(Extracted records)
━━━━━━━━━━━━━━━━

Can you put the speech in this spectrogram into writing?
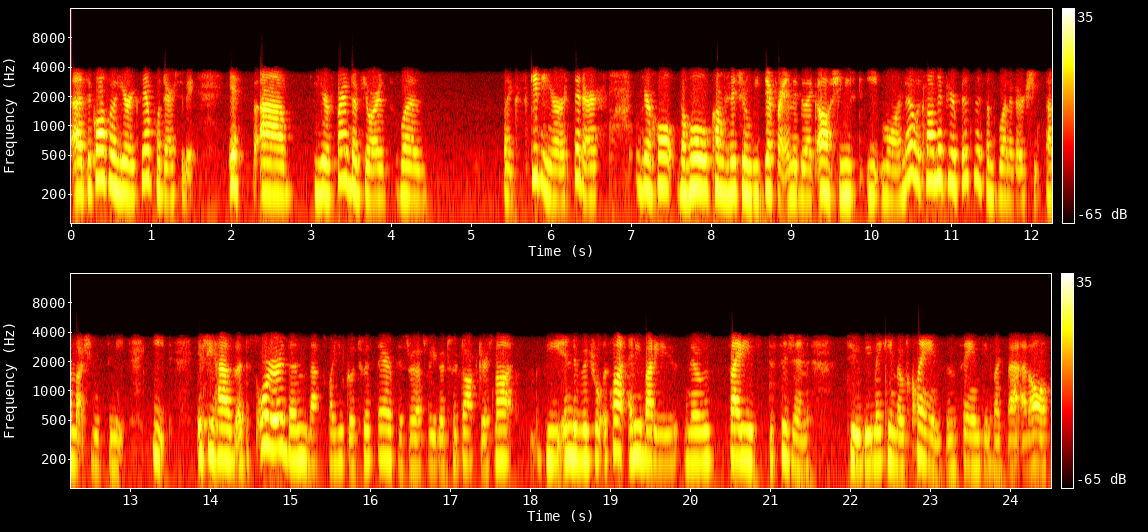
uh, to go off of your example, there to be, if uh, your friend of yours was like skinnier or thinner, your whole the whole conversation would be different, and they'd be like, "Oh, she needs to eat more." No, it's none of your business on whether she I'm not she needs to eat. Eat. If she has a disorder, then that's why you go to a therapist or that's why you go to a doctor. It's not the individual. It's not anybody knows society's decision to be making those claims and saying things like that at all.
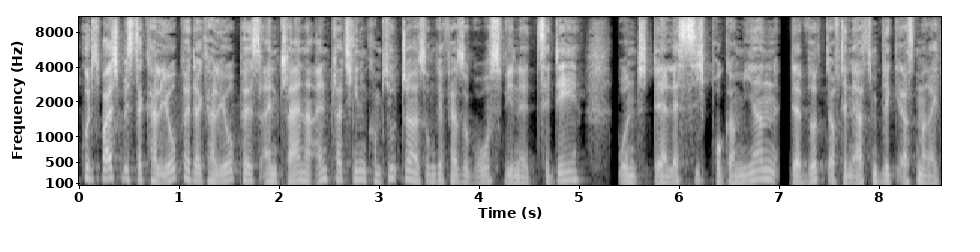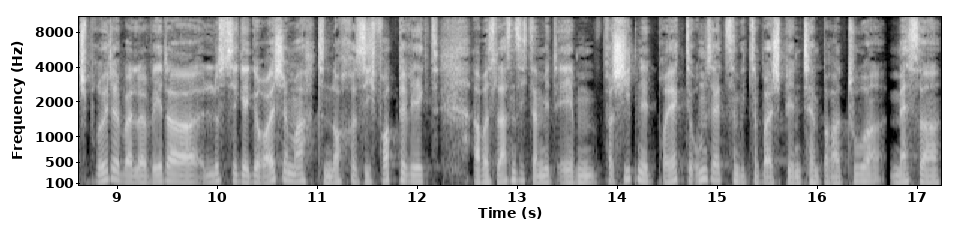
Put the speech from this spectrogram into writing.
gutes Beispiel ist der Calliope. Der Calliope ist ein kleiner Einplatinencomputer, ist ungefähr so groß wie eine CD und der lässt sich programmieren. Der wirkt auf den ersten Blick erstmal recht spröde, weil er weder lustige Geräusche macht noch sich fortbewegt. Aber es lassen sich damit eben verschiedene Projekte umsetzen, wie zum Beispiel ein Temperaturmesser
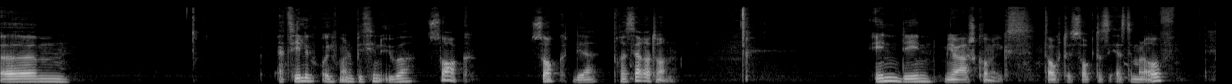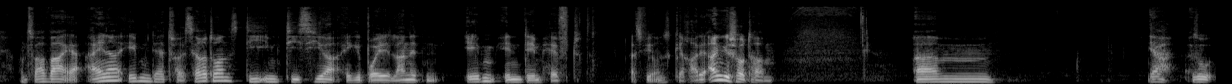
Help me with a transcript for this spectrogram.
ähm, erzähle ich euch mal ein bisschen über Sorg. Sock der Triceraton. In den Mirage Comics tauchte Sock das erste Mal auf. Und zwar war er einer eben der Triceratons, die im TCI-Gebäude landeten. Eben in dem Heft, das wir uns gerade angeschaut haben. Ähm, ja, also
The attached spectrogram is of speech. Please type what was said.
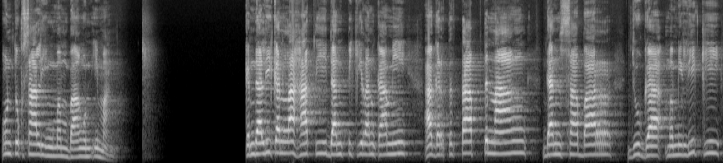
untuk saling membangun iman. Kendalikanlah hati dan pikiran kami agar tetap tenang dan sabar juga memiliki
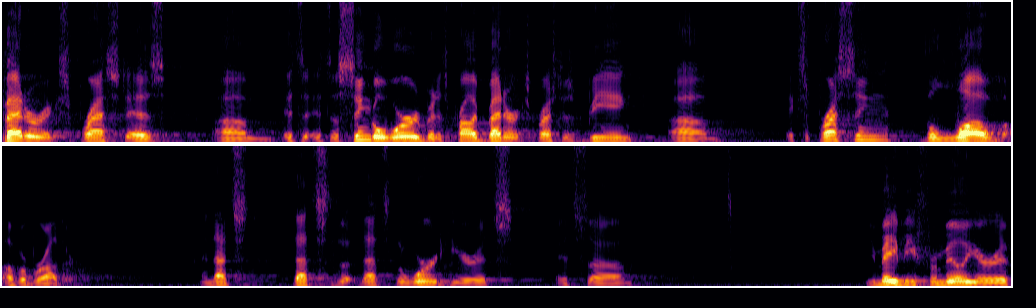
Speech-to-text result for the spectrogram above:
better expressed as um, it's, it's a single word, but it's probably better expressed as being um, expressing the love of a brother. And that's, that's, the, that's the word here. It's, it's, uh, you may be familiar if,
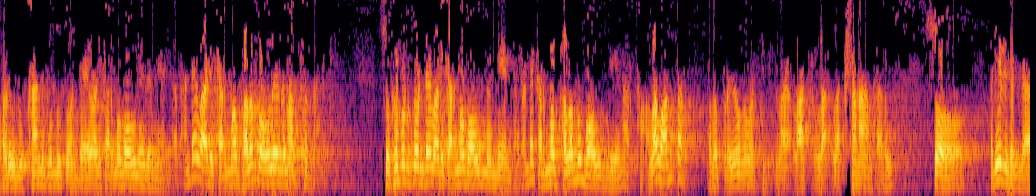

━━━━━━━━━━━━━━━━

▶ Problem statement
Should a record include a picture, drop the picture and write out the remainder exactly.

▶ Your solution
Can you put the speech in this spectrogram into writing?
uh, to go off of your example, there to be, if uh, your friend of yours was like skinnier or thinner, your whole the whole conversation would be different, and they'd be like, "Oh, she needs to eat more." No, it's none of your business on whether she I'm not she needs to eat. Eat. If she has a disorder, then that's why you go to a therapist or that's why you go to a doctor. It's not the individual. It's not anybody knows society's decision to be making those claims and saying things like that at all.
Put the speech from this spectrogram into writing.
gutes Beispiel ist der Calliope. Der Calliope ist ein kleiner Einplatinencomputer, ist ungefähr so groß wie eine CD und der lässt sich programmieren. Der wirkt auf den ersten Blick erstmal recht spröde, weil er weder lustige Geräusche macht noch sich fortbewegt. Aber es lassen sich damit eben verschiedene Projekte umsetzen, wie zum Beispiel ein Temperaturmesser
Help me with a transcript for this spectrogram.
ähm, erzähle ich euch mal ein bisschen über Sorg. Sock der Triceraton. In den Mirage Comics tauchte Sock das erste Mal auf. Und zwar war er einer eben der Triceratons, die im TCI-Gebäude landeten. Eben in dem Heft, das wir uns gerade angeschaut haben. Ähm, ja, also
The attached spectrogram is of speech. Please type what was said.
untuk saling membangun iman. Kendalikanlah hati dan pikiran kami agar tetap tenang dan sabar juga memiliki
Speech-to-text result for the spectrogram above:
better expressed as um, it's, it's a single word, but it's probably better expressed as being um, expressing the love of a brother. And that's, that's, the, that's the word here. It's, it's, uh, you may be familiar if,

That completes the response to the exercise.